» Source records

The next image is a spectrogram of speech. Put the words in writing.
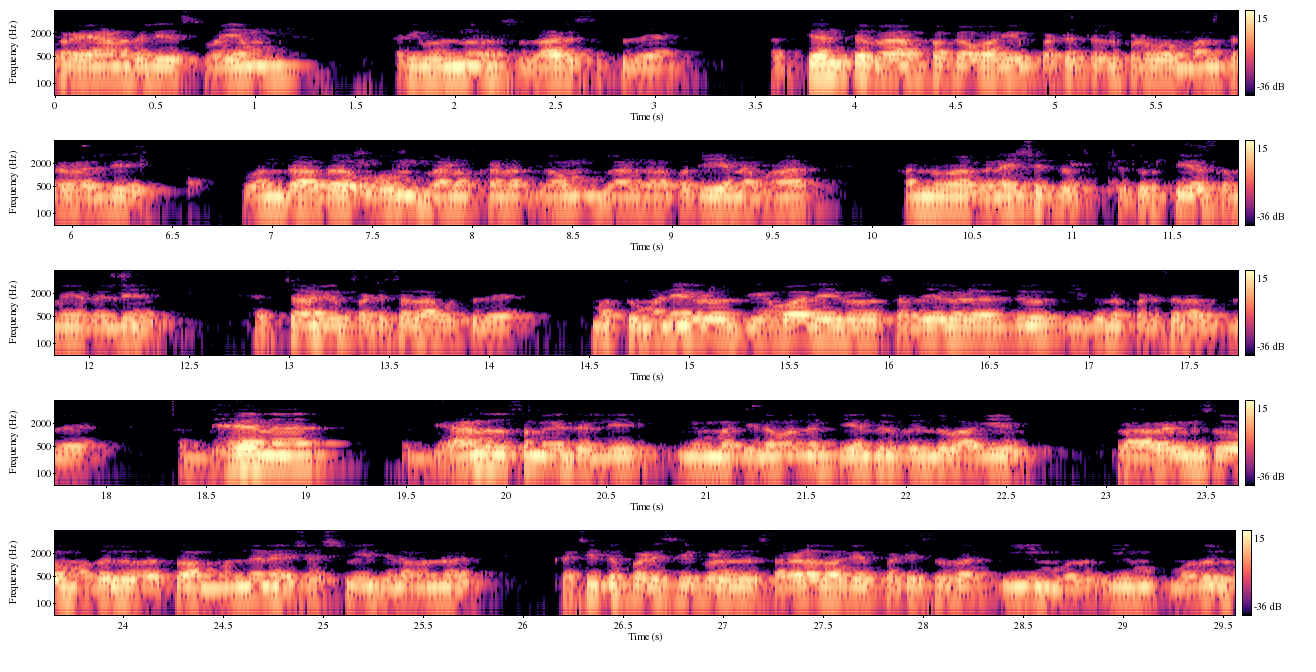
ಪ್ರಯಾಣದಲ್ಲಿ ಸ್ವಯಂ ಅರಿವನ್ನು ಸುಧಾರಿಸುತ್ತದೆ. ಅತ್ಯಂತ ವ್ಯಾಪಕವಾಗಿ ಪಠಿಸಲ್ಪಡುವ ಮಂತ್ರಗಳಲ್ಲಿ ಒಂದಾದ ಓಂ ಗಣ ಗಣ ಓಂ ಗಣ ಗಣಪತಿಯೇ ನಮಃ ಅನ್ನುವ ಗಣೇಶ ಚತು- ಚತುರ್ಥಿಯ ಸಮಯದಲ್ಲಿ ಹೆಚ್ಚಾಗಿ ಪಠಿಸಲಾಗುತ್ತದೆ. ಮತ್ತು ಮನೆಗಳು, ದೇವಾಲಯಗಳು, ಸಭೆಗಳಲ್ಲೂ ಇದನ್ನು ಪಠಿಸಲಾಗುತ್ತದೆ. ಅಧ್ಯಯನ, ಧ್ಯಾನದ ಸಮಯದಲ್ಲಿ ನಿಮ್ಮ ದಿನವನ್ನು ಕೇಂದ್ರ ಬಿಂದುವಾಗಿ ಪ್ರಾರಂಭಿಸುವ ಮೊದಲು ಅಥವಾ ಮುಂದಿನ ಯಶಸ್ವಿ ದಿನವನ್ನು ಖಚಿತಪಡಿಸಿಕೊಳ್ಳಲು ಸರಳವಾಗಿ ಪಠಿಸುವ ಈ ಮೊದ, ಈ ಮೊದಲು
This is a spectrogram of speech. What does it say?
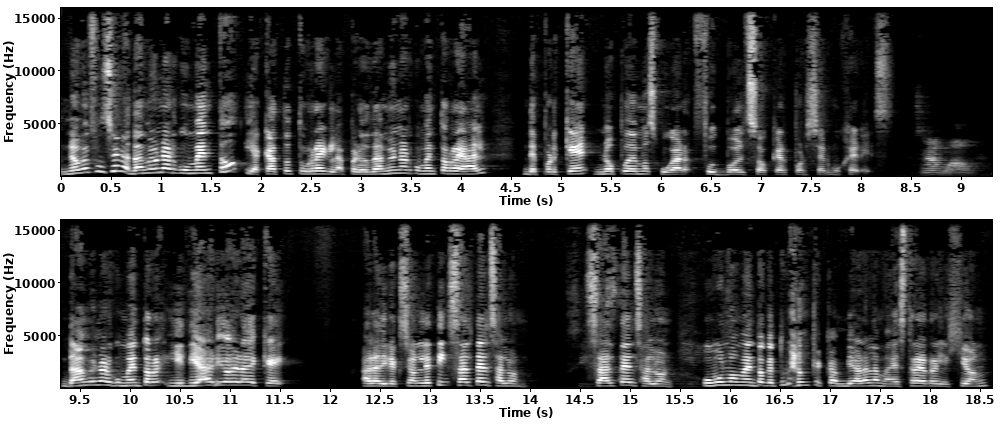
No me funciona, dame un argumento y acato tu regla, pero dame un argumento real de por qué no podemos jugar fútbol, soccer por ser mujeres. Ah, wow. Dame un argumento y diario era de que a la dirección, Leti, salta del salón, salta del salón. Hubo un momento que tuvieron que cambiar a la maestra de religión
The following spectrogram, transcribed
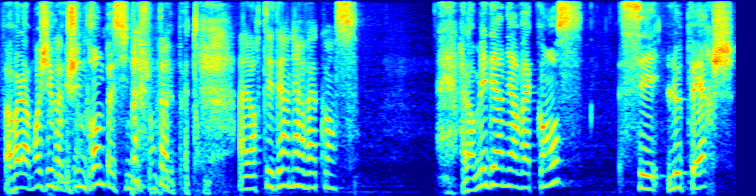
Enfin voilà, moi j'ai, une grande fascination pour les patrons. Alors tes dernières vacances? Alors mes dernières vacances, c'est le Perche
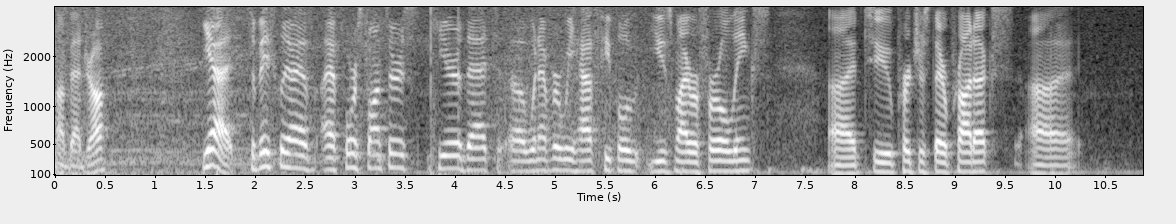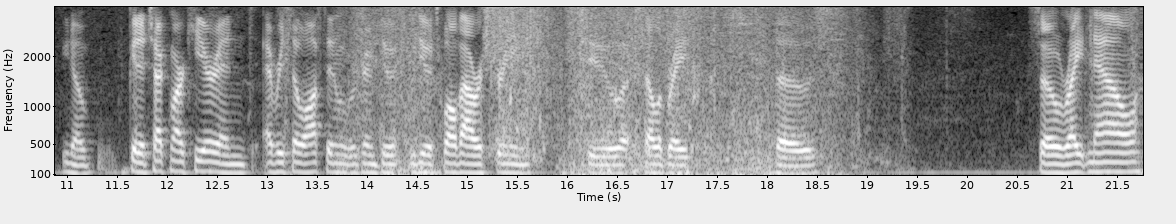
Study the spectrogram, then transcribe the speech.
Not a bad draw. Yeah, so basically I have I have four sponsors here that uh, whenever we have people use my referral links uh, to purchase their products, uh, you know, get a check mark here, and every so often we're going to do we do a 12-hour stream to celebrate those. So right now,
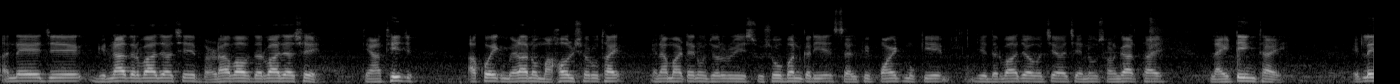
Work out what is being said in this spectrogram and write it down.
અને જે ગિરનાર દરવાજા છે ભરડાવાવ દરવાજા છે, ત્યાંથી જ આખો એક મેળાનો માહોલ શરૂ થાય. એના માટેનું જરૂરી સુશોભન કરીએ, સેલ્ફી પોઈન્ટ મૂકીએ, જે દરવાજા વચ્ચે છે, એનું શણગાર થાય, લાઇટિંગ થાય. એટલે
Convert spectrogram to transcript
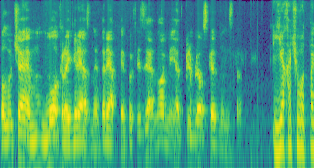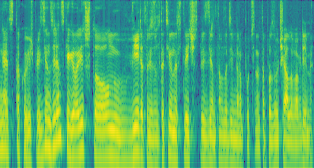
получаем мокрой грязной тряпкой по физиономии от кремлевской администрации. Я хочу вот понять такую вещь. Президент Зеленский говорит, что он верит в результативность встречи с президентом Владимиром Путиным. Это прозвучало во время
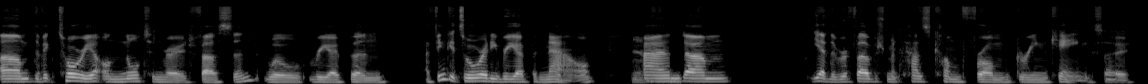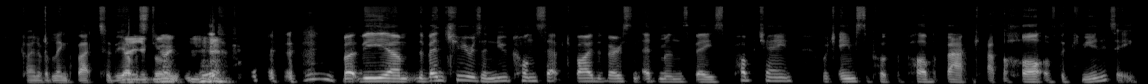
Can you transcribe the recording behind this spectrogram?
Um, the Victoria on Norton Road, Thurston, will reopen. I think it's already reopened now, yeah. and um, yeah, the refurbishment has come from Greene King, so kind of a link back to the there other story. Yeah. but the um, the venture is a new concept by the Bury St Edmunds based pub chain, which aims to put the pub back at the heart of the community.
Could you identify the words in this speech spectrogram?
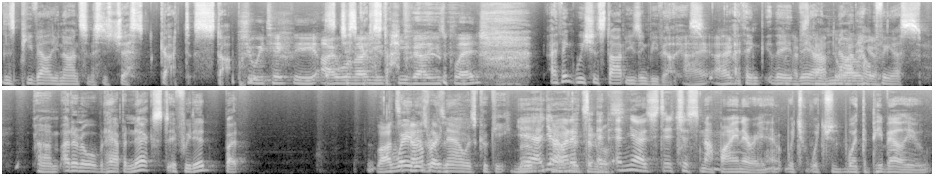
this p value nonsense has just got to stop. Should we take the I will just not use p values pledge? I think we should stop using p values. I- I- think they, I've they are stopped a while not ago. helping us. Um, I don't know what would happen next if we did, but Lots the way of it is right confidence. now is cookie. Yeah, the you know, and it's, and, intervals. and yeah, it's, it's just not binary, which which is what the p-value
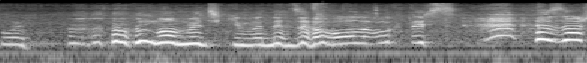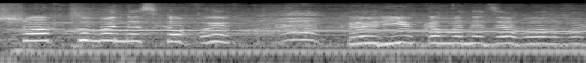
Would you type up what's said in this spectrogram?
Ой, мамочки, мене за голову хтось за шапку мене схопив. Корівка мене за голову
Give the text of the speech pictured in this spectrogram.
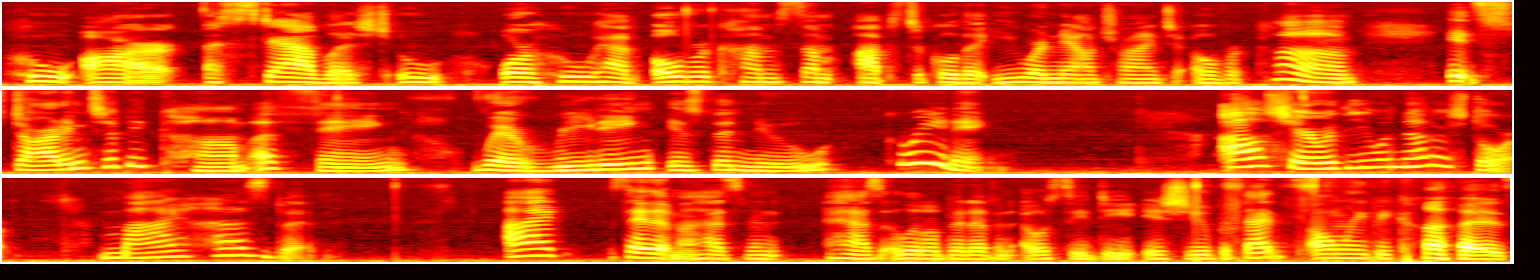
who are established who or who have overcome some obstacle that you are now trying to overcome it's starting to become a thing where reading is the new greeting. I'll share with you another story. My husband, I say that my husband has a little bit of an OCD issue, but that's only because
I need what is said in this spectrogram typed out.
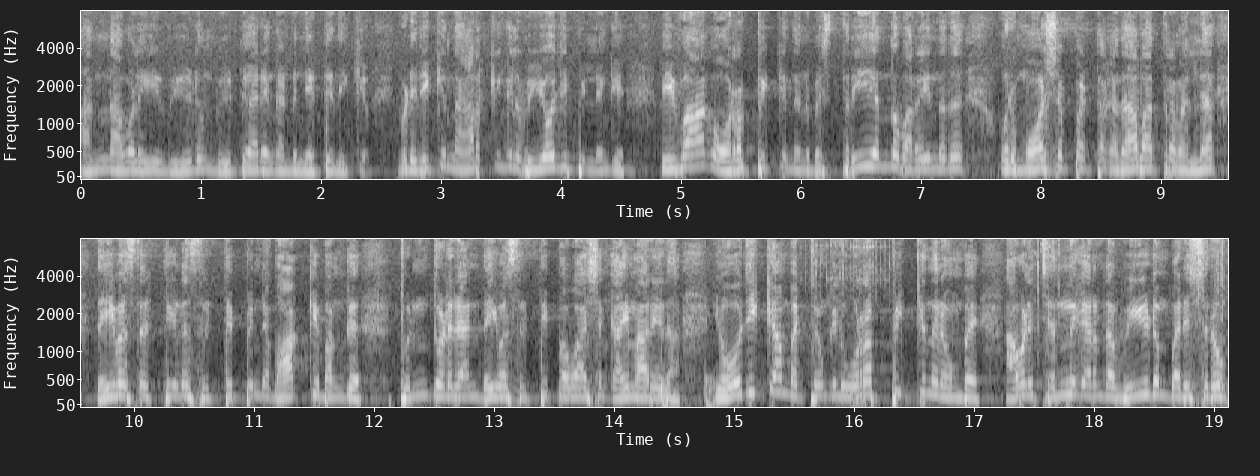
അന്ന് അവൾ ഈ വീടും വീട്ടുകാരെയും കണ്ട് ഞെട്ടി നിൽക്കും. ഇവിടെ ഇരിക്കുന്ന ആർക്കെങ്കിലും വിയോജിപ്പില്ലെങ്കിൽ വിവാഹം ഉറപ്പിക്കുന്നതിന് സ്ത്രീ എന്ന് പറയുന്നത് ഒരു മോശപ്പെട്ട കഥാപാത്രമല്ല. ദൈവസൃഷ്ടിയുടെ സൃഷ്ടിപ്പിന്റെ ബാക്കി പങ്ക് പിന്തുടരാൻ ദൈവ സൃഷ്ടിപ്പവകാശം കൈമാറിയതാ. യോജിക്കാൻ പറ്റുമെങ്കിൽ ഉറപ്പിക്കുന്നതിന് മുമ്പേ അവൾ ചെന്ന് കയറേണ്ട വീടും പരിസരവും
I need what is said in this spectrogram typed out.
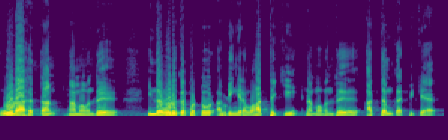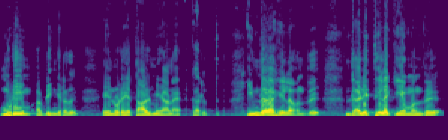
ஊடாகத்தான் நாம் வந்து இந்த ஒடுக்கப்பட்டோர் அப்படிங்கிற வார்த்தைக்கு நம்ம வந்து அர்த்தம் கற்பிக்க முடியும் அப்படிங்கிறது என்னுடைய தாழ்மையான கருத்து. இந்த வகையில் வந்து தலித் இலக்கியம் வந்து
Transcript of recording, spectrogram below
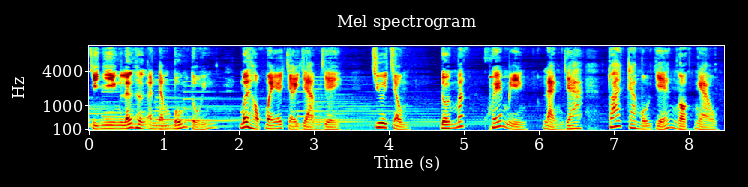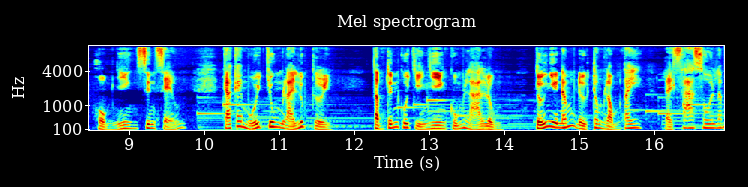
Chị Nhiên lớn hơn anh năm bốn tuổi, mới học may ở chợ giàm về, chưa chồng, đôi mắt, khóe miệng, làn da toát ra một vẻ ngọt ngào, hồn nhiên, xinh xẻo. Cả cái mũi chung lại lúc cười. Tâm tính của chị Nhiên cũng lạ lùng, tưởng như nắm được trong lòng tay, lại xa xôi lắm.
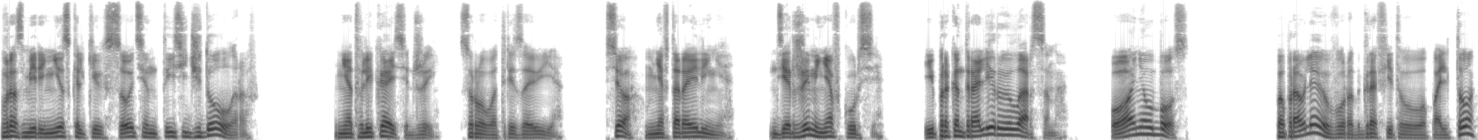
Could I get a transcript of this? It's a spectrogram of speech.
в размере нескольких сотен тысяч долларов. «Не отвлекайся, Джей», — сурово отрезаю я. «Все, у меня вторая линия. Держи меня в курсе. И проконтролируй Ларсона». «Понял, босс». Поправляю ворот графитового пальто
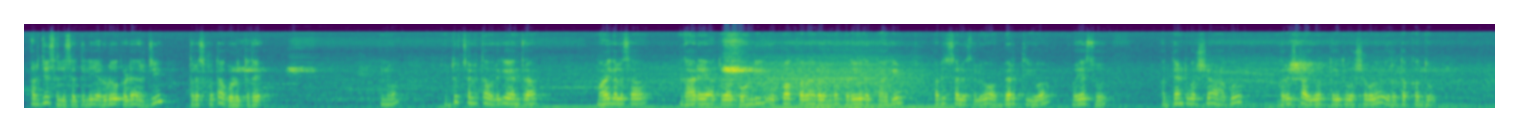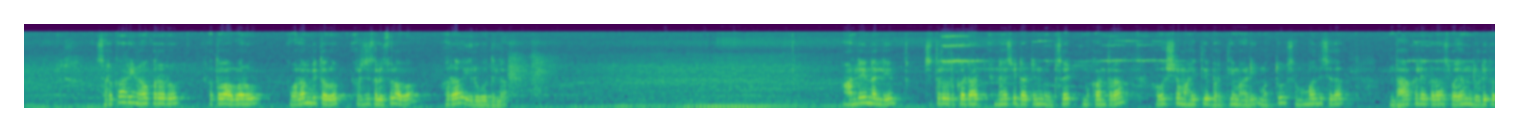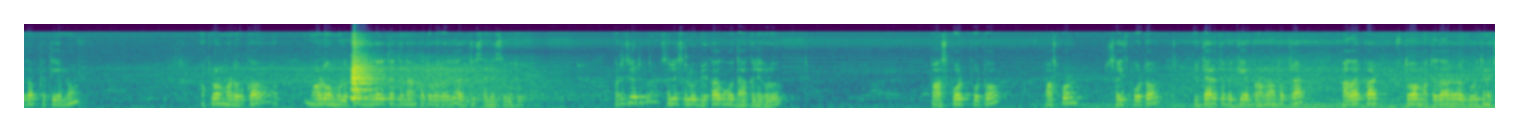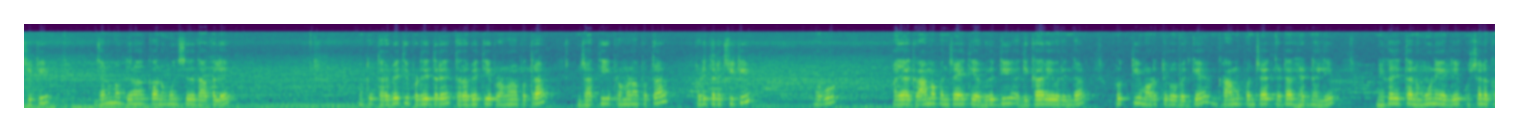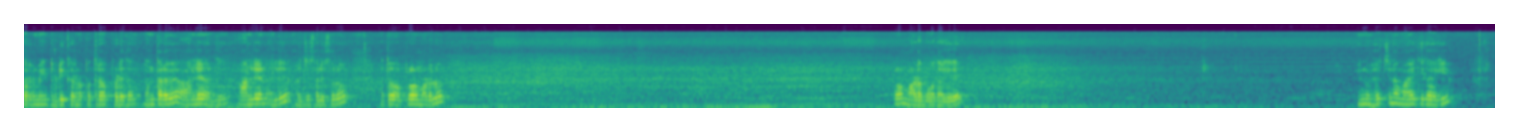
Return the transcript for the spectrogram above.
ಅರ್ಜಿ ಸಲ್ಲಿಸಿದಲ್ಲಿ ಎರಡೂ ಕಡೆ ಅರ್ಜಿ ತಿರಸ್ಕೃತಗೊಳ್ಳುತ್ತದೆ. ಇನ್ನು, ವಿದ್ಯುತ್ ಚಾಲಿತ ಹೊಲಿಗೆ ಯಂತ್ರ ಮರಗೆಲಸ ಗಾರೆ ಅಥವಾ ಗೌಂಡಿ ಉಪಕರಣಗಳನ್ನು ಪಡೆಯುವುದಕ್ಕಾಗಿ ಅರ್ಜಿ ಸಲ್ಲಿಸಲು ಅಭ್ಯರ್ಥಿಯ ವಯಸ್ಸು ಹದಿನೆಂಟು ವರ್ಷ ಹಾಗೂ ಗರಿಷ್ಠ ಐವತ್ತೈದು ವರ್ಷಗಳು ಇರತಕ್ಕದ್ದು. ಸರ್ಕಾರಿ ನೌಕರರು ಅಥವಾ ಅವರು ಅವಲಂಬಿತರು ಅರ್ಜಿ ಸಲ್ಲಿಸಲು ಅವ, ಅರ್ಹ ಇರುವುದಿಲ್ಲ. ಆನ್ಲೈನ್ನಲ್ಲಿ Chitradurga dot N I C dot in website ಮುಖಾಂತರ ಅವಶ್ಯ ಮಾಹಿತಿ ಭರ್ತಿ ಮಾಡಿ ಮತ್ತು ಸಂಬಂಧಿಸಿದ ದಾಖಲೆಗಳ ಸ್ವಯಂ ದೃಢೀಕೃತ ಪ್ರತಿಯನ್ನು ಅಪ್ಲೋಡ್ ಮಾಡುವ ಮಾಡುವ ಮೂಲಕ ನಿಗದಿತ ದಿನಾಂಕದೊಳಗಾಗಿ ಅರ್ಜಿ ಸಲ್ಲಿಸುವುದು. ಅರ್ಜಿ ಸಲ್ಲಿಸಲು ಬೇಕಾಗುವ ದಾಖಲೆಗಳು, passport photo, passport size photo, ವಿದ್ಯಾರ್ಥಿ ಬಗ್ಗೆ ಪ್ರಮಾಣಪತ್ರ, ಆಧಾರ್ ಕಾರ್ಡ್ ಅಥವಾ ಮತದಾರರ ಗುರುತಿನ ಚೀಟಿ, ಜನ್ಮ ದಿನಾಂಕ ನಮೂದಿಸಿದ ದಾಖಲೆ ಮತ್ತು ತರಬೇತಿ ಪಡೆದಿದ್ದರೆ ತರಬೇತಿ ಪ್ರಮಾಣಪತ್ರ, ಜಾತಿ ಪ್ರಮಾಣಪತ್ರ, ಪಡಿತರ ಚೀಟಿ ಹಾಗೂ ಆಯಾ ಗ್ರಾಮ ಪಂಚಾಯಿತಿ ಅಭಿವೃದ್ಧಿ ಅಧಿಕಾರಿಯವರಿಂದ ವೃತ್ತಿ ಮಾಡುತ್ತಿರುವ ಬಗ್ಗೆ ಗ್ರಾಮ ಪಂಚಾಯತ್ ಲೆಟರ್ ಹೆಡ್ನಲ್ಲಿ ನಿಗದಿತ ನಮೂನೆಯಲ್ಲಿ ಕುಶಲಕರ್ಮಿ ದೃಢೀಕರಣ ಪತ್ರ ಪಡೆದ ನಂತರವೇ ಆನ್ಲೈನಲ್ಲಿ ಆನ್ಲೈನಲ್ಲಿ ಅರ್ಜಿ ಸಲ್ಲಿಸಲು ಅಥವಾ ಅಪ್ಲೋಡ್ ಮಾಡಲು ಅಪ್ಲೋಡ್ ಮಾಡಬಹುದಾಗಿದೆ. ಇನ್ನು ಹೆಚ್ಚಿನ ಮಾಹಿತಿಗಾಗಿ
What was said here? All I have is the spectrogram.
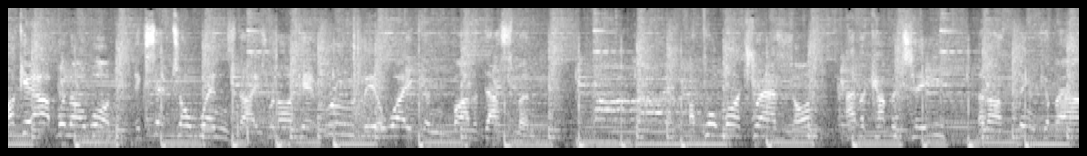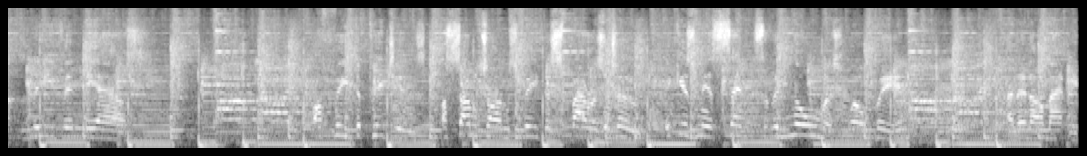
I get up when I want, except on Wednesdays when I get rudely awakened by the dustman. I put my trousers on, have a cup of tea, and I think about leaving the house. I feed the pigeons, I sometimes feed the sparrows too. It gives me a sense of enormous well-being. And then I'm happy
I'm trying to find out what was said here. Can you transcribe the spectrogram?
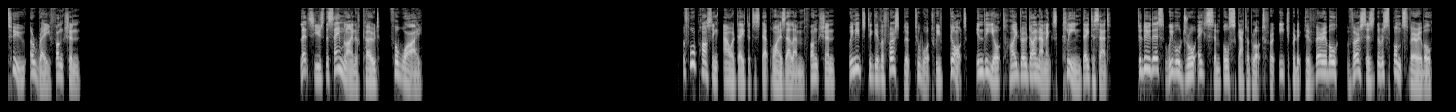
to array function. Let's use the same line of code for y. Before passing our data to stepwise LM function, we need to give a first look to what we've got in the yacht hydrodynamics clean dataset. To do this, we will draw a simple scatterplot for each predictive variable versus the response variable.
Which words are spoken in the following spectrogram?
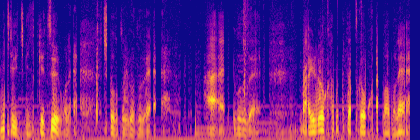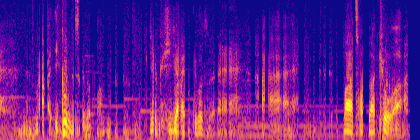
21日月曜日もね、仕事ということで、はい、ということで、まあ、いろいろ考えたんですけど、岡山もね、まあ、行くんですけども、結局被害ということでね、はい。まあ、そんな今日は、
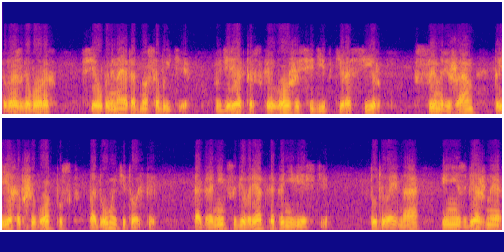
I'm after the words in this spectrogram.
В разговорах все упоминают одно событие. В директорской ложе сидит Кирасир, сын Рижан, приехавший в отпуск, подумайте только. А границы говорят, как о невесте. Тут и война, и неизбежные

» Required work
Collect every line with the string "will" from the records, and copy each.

» Response to the task
Um, the Victoria on Norton Road, Thurston, will reopen. I think it's already reopened now, yeah. and um, yeah, the refurbishment has come from Greene King, so kind of a link back to the there other story. Yeah. but the um, the venture is a new concept by the Bury St Edmunds based pub chain, which aims to put the pub back at the heart of the community.
this p value nonsense has just got to stop. Should we take the I will just not use p values pledge? I think we should stop using p values. I- I- think they, I've they are stopped a while not ago. helping us. Um, I don't know what would happen next if we did, but Lots the way of it is right confidence. now is cookie. Yeah, the you know, and it's, and, intervals. and yeah, it's, it's just not binary, which which is what the p-value
to array function. Let's use the same line of code for y. Before passing our data to stepwise LM function, we need to give a first look to what we've got in the yacht hydrodynamics clean dataset. To do this, we will draw a simple scatterplot for each predictive variable versus the response variable.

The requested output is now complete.